• _Task directions_: Only the records, exactly as written, belong in the answer; pictures do not.

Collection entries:
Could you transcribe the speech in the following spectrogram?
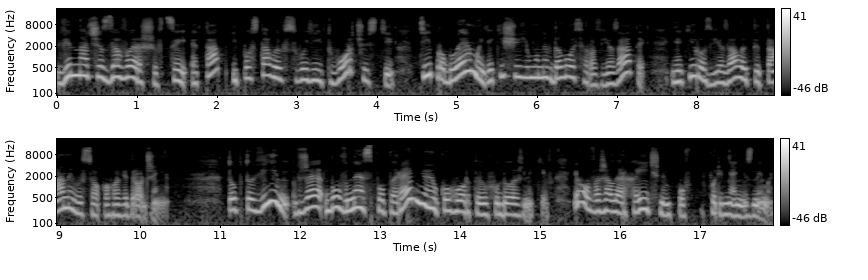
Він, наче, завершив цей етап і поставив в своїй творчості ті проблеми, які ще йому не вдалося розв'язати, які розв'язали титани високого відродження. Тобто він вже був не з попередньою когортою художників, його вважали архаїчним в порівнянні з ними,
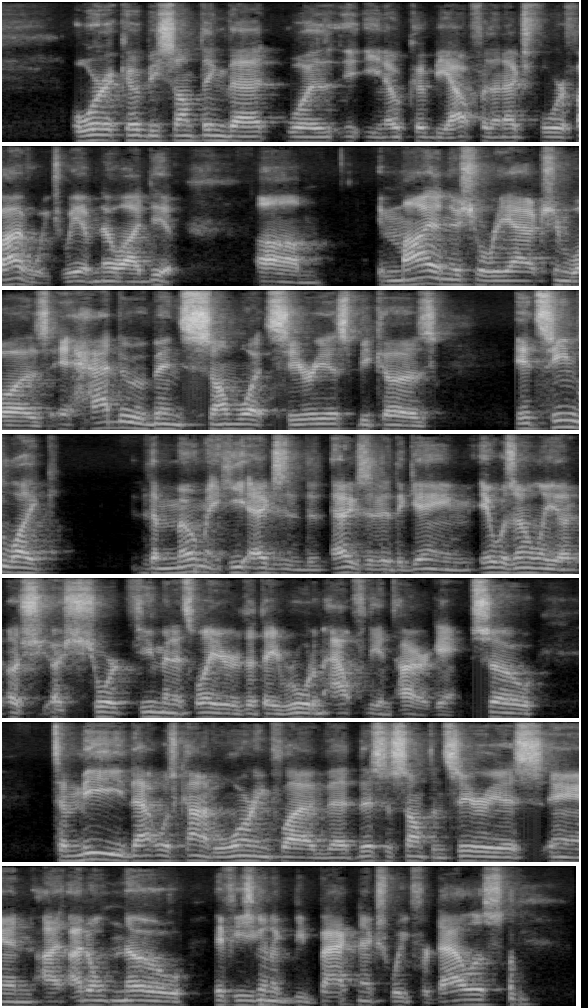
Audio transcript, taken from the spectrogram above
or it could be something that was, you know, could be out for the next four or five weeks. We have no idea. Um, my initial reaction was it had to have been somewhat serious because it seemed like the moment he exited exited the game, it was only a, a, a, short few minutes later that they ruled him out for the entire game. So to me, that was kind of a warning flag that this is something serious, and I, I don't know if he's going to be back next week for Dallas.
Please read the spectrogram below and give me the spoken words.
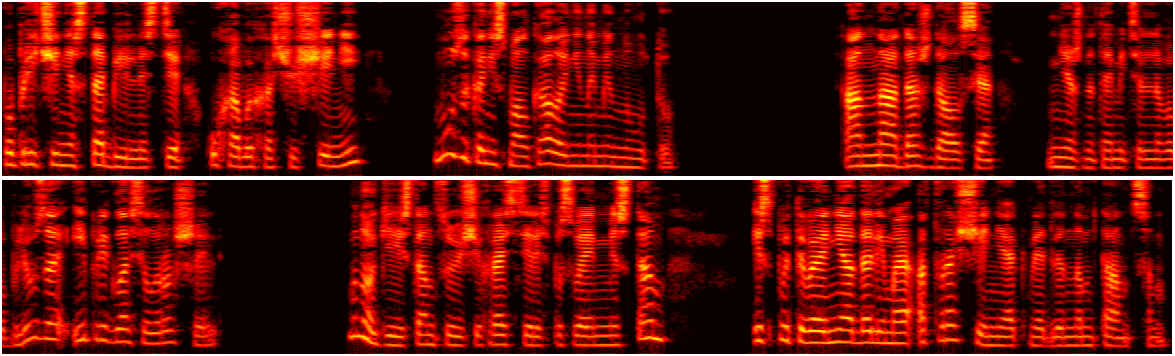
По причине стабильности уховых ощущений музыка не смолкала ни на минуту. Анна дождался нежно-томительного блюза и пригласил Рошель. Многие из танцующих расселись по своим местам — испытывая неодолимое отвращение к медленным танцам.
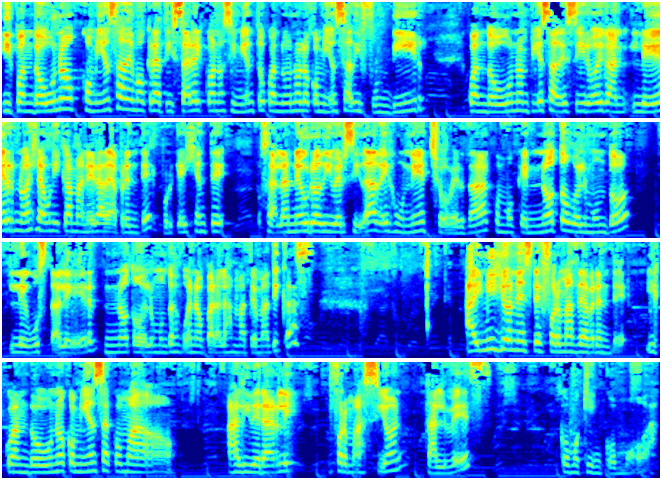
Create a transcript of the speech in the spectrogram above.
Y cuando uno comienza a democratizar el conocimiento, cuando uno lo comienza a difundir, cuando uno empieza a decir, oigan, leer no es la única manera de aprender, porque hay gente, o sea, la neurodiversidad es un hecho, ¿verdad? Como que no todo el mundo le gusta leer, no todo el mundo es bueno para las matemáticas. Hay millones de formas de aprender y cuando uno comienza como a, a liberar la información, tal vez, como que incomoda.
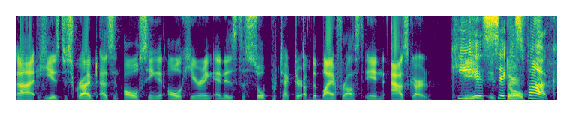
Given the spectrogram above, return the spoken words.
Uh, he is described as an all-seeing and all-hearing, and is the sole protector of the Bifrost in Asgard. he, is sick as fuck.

• _Answer box_:
Could you transcribe the speech in the following spectrogram?
Він, наче, завершив цей етап і поставив в своїй творчості ті проблеми, які ще йому не вдалося розв'язати, які розв'язали титани високого відродження. Тобто він вже був не з попередньою когортою художників, його вважали архаїчним в порівнянні з ними,
Audio transcript, taken from the spectrogram above
or it could be something that was, you know, could be out for the next four or five weeks. We have no idea. Um, my initial reaction was it had to have been somewhat serious because it seemed like the moment he exited exited the game, it was only a, a, a, short few minutes later that they ruled him out for the entire game. So to me, that was kind of a warning flag that this is something serious, and I, I don't know if he's going to be back next week for Dallas.
Please read the spectrogram below and give me the spoken words.
По причине стабильности уховых ощущений музыка не смолкала ни на минуту. Анна дождался нежно-томительного блюза и пригласил Рошель. Многие из танцующих расселись по своим местам — испытывая неодолимое отвращение к медленным танцам.
Create a transcript of the speech in the spectrogram above.
Y cuando uno comienza a democratizar el conocimiento, cuando uno lo comienza a difundir, cuando uno empieza a decir, oigan, leer no es la única manera de aprender, porque hay gente, o sea, la neurodiversidad es un hecho, ¿verdad? Como que no todo el mundo le gusta leer, no todo el mundo es bueno para las matemáticas. Hay millones de formas de aprender y cuando uno comienza como a, a liberar la información, tal vez, como que incomoda.
Given the spectrogram above, return the spoken words.
Uh, he is described as an all-seeing and all-hearing, and is the sole protector of the Bifrost in Asgard. he, is sick as fuck.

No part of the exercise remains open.